The Perry County Board of Supervisors held its regular March meeting this past Monday, with several items on the agenda.
The very first order of business was a vote to declare Perry County a Second Amendment Sanctuary. A resolution passed by the supervisors commits county officials to not enforce any unconstitutional laws related to guns or gun ownership.
The board approved overweight permits for Weyerhaeuser to haul west on Pat Hinton Road then south on Old Augusta Road.
Board members gave their approval for Emergency Management Director Colby Prine to attend the 2020 Miss. Partners in Preparedness Summit May 4-7 in Biloxi.
The board approved use of the Perry County multipurpose building for Brittany Odum to hold a County Cattlemen’s Meeting on Mar. 26.
Several bus turnarounds for the Perry County Board of Education were approved and all will expire July 31, 2020.
Approval to remove items from inventory of the chancery clerk’s office was given by board members.
Board members approved the installation of a culvert on JP Hinton Road at Gaines Edwards’ property to protect the county road. Approval for installation of a culvert on Hintonville Road at Ray Holliman’s property to protect the county road was also granted.
County Comptroller Ashley Tingle asked the board to approve an amendment to correct privilege tax receipts, noting that the error was a learning mistake. She informed the board of the need for new software and wireless services for the county Veterans Affairs Office.
Legal Council Paul Walley informed the board there were 49 Homestead Exemption rejections. Walley asked board members to approve the donation of lumber to repair a concrete walkway at a local senior living facility.

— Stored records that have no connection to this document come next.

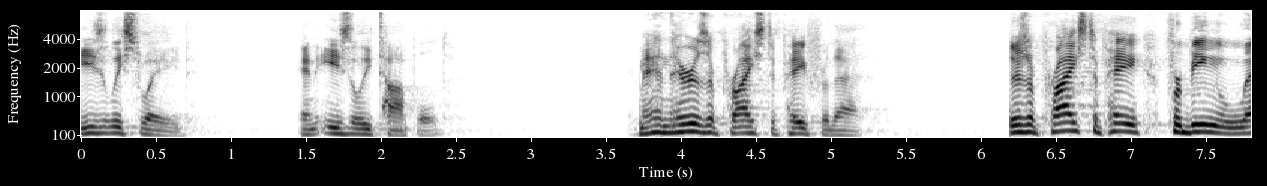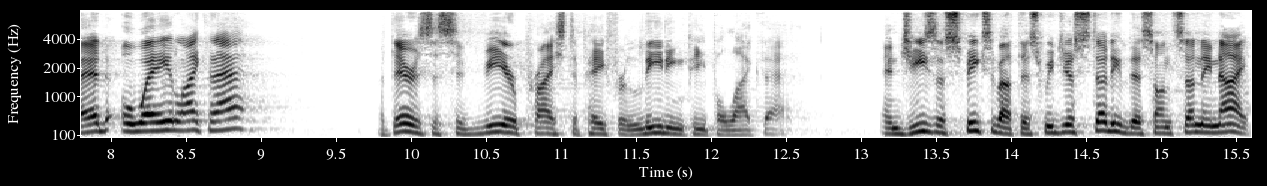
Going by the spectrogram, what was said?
easily swayed and easily toppled. Man, there is a price to pay for that. There's a price to pay for being led away like that, but there is a severe price to pay for leading people like that. And Jesus speaks about this. We just studied this on Sunday night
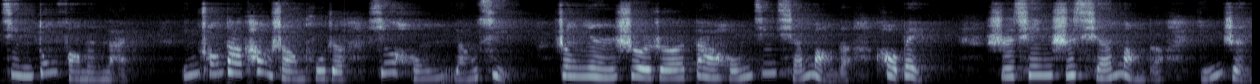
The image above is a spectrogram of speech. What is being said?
进东房门来，临床大炕上铺着猩红洋气，正面设着大红金钱蟒的靠背，石青石钱蟒的银枕，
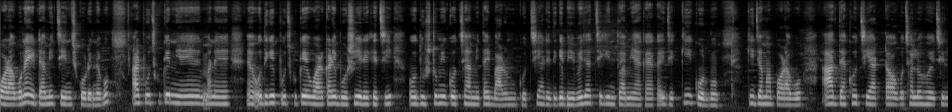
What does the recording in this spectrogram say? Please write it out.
পরাবো না, এটা আমি চেঞ্জ করে নেব। আর পুচকুকে নিয়ে মানে ওদিকে পুচকুকে ওয়ার্কারে বসিয়ে রেখেছি। ও দুষ্টুমি করছে, আমি তাই বারণ করছি। আর এদিকে ভেবে যাচ্ছি কিন্তু আমি একা একাই যে কী করব, কী জামা পরাবো। আর দেখো, চেয়ারটা অগোছালো হয়েছিল।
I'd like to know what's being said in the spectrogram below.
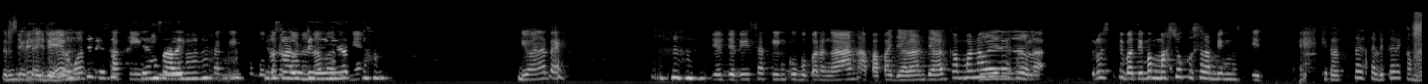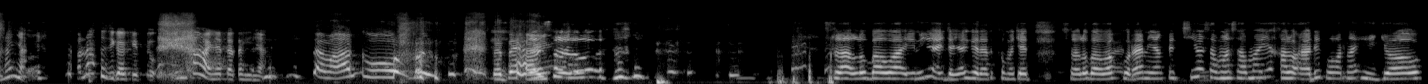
terus Jadi- kita jadi juga emot saking yang saling saking yang selalu diingat gimana teh ya jadi saking kubu barengan apa apa jalan-jalan ke mana we Iya. heula. terus tiba-tiba masuk ke serambi masjid eh kita teh tadi teh ke mananya karena tuh juga gitu. Ini hanya tetehnya. Sama aku. Teteh hayu selalu selalu bawa ini aja ya Gerat ke masjid. Selalu bawa Quran yang kecil sama-sama ya kalau adik warna hijau.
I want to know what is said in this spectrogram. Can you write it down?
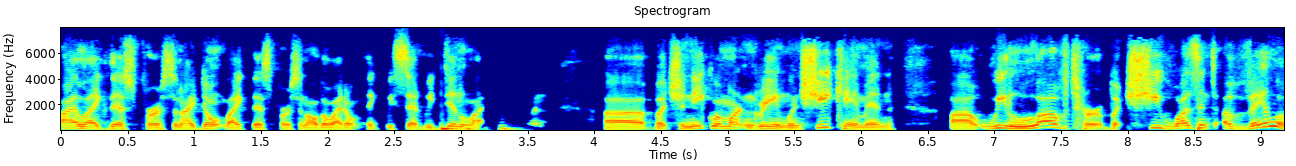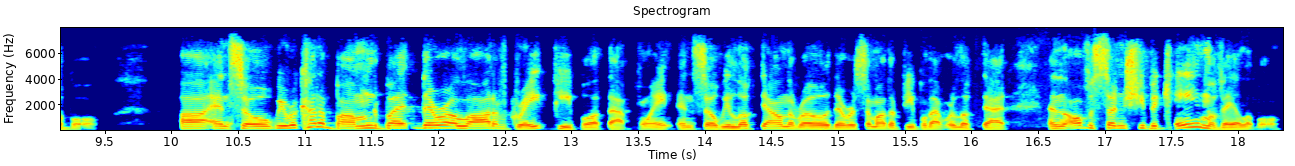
I like this person. I don't like this person. Although I don't think we said we didn't like. Uh, but Sonequa Martin Green, when she came in, uh, we loved her, but she wasn't available. Uh, and so we were kind of bummed, but there were a lot of great people at that point. And so we looked down the road. There were some other people that were looked at, and all of a sudden she became available.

In other items on the agenda, the board held the mandatory hearing before abandoning a county road. Herring Road will no longer be a county maintained road. The road will remain open for passage, however the county will no longer be responsible for maintenance of the road. Signage will be placed at both ends of the road to inform the public.
Perry County Election Commission members talked to the board about items on their agenda, one of which is how to replace the soon-to-be obsolete voting machines currently in use in the county. The commission began with discussions about how to use the available HAVA money, which is around $16,000. The money can be used for precinct upgrades and other election related items. The commission will receive more funds in 2020.
Commission members told board members several voting machine bags had to be repaired, however the machines will have to be replaced before the next general election. The county has 15 voting precincts with an average of two machines each. There are a few voting machine options available, including paper ballots. People in the board room agreed using paper ballots should be a prominent option, as the commission feels many seniors voters were confused with the introduction of electronic voting machines. Members of the board and commission agreed that paper ballots would give certainty in any sort of arising issues. HAVA funds received by the commission can be used for replacing machines.
Board members and members of the commission discussed known repairs needed at a few voting precincts, and supervisors will plan onsite inspections of the precincts with commission members to address any other items that may be needed. Board and commission members will also check for ADA compliance at all precincts. A list of needed repairs or upgrades will be addressed to ensure all precincts are compliant with federal laws. Election Commission members asked the board to supply hand sanitizer and sanitizing wipes for Tuesday’s voting primaries, as many residents are concerned about the spread of germs.